On the one hand it's intriguing to see advances in cutting-edge technology but, on the other, some of it seems like such a stretch it's hard to see it ever taking off. Do we really need even more technology in our lives or is it obscuring better, simpler solutions?
To get a better grasp of the robotics scene, particularly in Japan, we sought the advice of someone who should know.
We spoke with robotics expert and author of a book called Loving the Machine, The Art and Science of Japanese Robots, Tim Hornyak. With HAL and similar machines in mind, he told us he's cautiously optimistic, but not without reservations:
"Despite news of mass production of HAL beginning this year, I see the market in the near term as small with limited growth potential due to the high rental price per unit and the complex technical adjustments that must be made to set up the suits for each user - it's no wonder that every photo of HAL shows the same model wearing it."
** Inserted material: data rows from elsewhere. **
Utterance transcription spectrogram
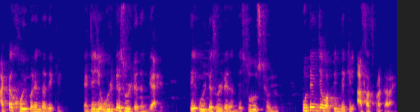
अटक होईपर्यंत देखील त्याचे जे उलटे सुलटे धंदे आहेत ते उलटे सुलटे धंदे सुरूच ठेवले होते. कुटेंच्या बाबतीत देखील असाच प्रकार आहे.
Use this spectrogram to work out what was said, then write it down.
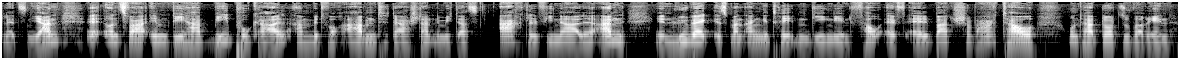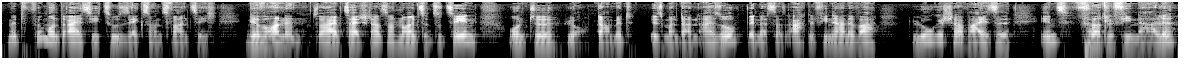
letzten Jahren. Äh, und zwar im DHB-Pokal am Mittwochabend. Da stand nämlich das Achtelfinale an. In Lübeck ist man angetreten gegen den VfL Bad Schwartau und hat dort souverän mit 35 zu 26 gewonnen. Zur Halbzeit stand es noch 19 zu 10 und äh, ja, damit ist man dann also, wenn das das Achtelfinale war, logischerweise ins Viertelfinale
However, looking ahead to future benefits from current breakthroughs, Hornyak offers some encouragement: "In the medium term ... Japan's rapidly aging population - evident in the many bent-over oldsters on Tokyo's streets - will likely benefit from smaller, cheaper strength-boosting devices derived from these early-generation suits."
He continues: "Power suits or derived technology will probably become as common as artificial joints today. Can I imagine elderly people strapping on a power suit once getting up the stairs becomes too difficult? Not really. But then again I never thought electric mobility scooters for the elderly would take off, and they are now a common sight."
In other words, what we saw yesterday may not be anything terribly significant in itself, but the implications of machines like HAL could well be felt by future generations and, possibly, by us in our twilight years.